Representatives from Abu Dhabi Tourism Authority cheered ecstatically in the middle of a speech by Sepp Blatter, the Fifa president in Sydney, Australia, two years ago when it was announced that the UAE had been selected to host the Club World Cup for 2009 and 2010. Arrangements were then put in place to welcome the best footballers from all five continents to the capital last December for what proved a splendid finale to a fabulous calendar year for FC Barcelona, the Spanish giants, who completed an unprecedented clean sweep of six trophies. To round off that grand slam, Barca had to come from behind against Estudiantes de la Plata, the South American champions, in a dramatic final in which the packed crowd at Zayed Sports City were treated to an inspirational display by Lionel Messi, the world's best player.
The tantalising prospect of Messi and his brilliant colleagues returning at the end of this year depends on their surviving tonight's daunting Uefa Champions League semi-final return leg against Inter Milan. But whatever happens in Europe and in the South American equivalent, the Copa Libertadores, the 2010 Club World Cup final promises to be another Abu Dhabi occasion to savour.
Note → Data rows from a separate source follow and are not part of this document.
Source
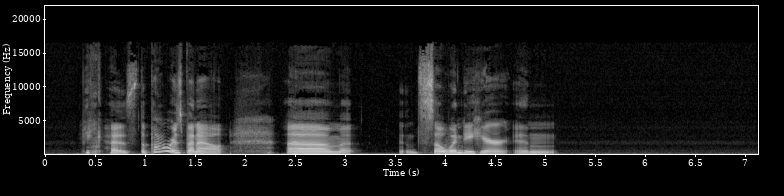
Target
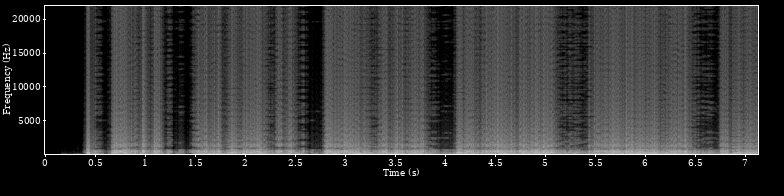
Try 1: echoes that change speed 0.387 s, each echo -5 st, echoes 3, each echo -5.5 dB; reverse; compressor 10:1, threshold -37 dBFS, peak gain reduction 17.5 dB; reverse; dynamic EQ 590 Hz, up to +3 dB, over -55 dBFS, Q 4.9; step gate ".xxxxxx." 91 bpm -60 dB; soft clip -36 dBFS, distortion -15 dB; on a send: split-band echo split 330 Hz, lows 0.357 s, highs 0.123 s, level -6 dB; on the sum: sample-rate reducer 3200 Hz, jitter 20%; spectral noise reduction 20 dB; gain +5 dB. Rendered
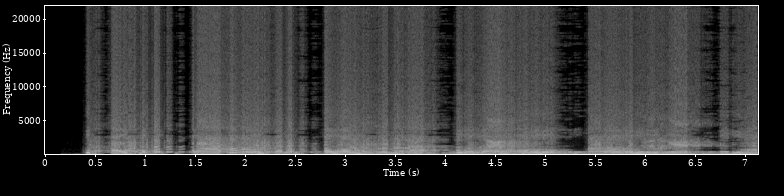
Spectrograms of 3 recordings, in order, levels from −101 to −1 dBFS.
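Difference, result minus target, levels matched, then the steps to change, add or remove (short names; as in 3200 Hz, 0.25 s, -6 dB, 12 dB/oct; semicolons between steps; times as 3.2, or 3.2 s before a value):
sample-rate reducer: distortion -12 dB; soft clip: distortion +12 dB
change: soft clip -27.5 dBFS, distortion -27 dB; change: sample-rate reducer 940 Hz, jitter 20%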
The Dubai Sevens has become an integral part of the IRB World Sevens Series and it is a red letter day in the diaries of expatriates from a cluster of rugby-playing nations. Those committed supporters got a double helping of the game last year when the Sevens World Cup also came to Dubai to supplement the well-established Sevens event. Originally staged at the Dubai Exiles ground, the three-day carnival moved to its new home, appropriately called The Sevens, last year.
The recent opening of the impressive stadium at Dubai Sports City has given extra strength to the UAE in its desire to stage top-class international cricket. Pakistan have turned the Emirates into a second home and have entertained several rival nations here at ODI and Twenty20 level. With the Zayed Stadium in Abu Dhabi offering a busy schedule of ODIs, T20s and pre-season games for English county sides and Sharjah providing facilities for Test and county players, the only way is up for the UAE's cricket portfolio.
Ras al Khaimah came so tantalisingly close this year to hosting this year's America's Cup races. Alinghi, the holders of sport's oldest international trophy until being outpaced by challenger BMW Oracle in Valencia, were actually based at Al Hamra and ready to compete until a United States court order ruled against them. The Emirates were handsomely compensated last month, though, with the announcement that the prestigious Volvo Ocean Race will have one of its eight stop-overs in Abu Dhabi at the end of next year. It will mean a two-week jamboree in the capital during the early days of 2012 to supplement the wide range of yachting events, notably the highly competitive RC44s, that take place off these shores.
The sight of daredevil pilots performing death-defying feats above the Abu Dhabi Corniche in the Red Bull Air Race is one of the viewing highlights of the year. We even have our own hero in Austrian flying ace Hannes Arch, who was signed up last year, as the defending world champion, to guide the Team Abu Dhabi plane through the testing series of gates in the fastest time to thrill a large throng of admirers on the beach.
Not everybody's cup of tea and more often than not too brutal for comfort as ultra-fit gladiators seek to render each other senseless in the confines of a metal cage. There can be no doubting, however, the popularity of this fast-growing spectacle and UFC's first visit to this country earlier this month for an "Invincible" show at Yas Marina had thousands battling to secure tickets.